Record quarter from Palfinger
Loader crane and aerial lift manufacturer Palfinger has reported a strong second quarter and half year, bouncing back stronger than pre-Covid levels.
Total revenues for the six months to the end of June were €884.1 million, close to the company’s half year record of €893 million set in 2019. Growth was across the board, both geographically and by sector, although construction and timber industries are still the predominant markets. The marine business has booked several major orders to supply turbine cranes for British and French offshore wind farms, while in the USA its truck mounted forklift range is beginning to gain traction with one order for 150 units. Pre-tax profit for the period almost tripled to €87.5 and was close to 20 percent up on the same period in 2019.
Looking at the second quarter, revenues improved almost 42 percent to €478.2 million a new quarterly record, beating 2019 levels by more than five percent. Pre-tax profits were also significantly higher at €49.04 million compared to just €4.2 million last year and 35 percent higher than 2019 levels. Net debt was reduced to €386.1 million from €494.3 million a year ago and over €500 million two years ago.

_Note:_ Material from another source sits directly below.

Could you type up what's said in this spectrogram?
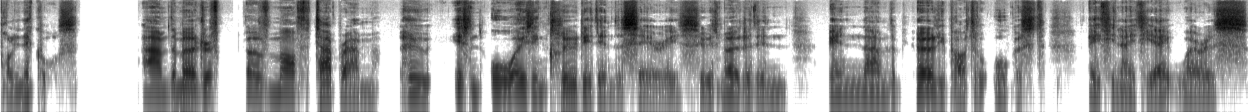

Chief executive Andreas Klauser said: “The worldwide economic upswing following pandemic year 2020 had a significantly positive impact on the revenue and results of Palfinger in the first half. Revenue in the first six months rose by 21.1 percent and despite the cyberattack in January, EBIT increased by 137.8 percent to €92.1 million. The results of both the second quarter and first half represent new records in the history of Palfinger. The cyberattack caused a two week interruption to operations, the consequences of which were compensated for to a large extent over the past few months. Faced with rising raw material prices, we have adjusted our market prices. Demand for our products nevertheless remains high. To counter global material bottlenecks, multiple sourcing, proactive warehousing and strategic partnerships with long-term supply contracts are proving to be the best instruments.”

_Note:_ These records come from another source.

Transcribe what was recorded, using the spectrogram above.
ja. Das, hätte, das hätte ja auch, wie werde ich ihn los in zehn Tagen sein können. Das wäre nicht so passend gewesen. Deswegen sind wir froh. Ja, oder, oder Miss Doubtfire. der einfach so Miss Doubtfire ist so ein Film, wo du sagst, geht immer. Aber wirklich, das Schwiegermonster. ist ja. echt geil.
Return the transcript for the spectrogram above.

This a first rate set of numbers from Palfinger and possibly one of the first companies to not only bounce back strongly from 2020, but to also outstrip 2019. Given that in 2019 business was slowing towards the end of the year, it looks certain that Palfinger will post a record year in 2021. It has also substantially improved profitability that was becoming a little patchy before the pandemic hit, and with a falling debt burden in spite of substantial increases in capital investment the future looks bright for Palfinger.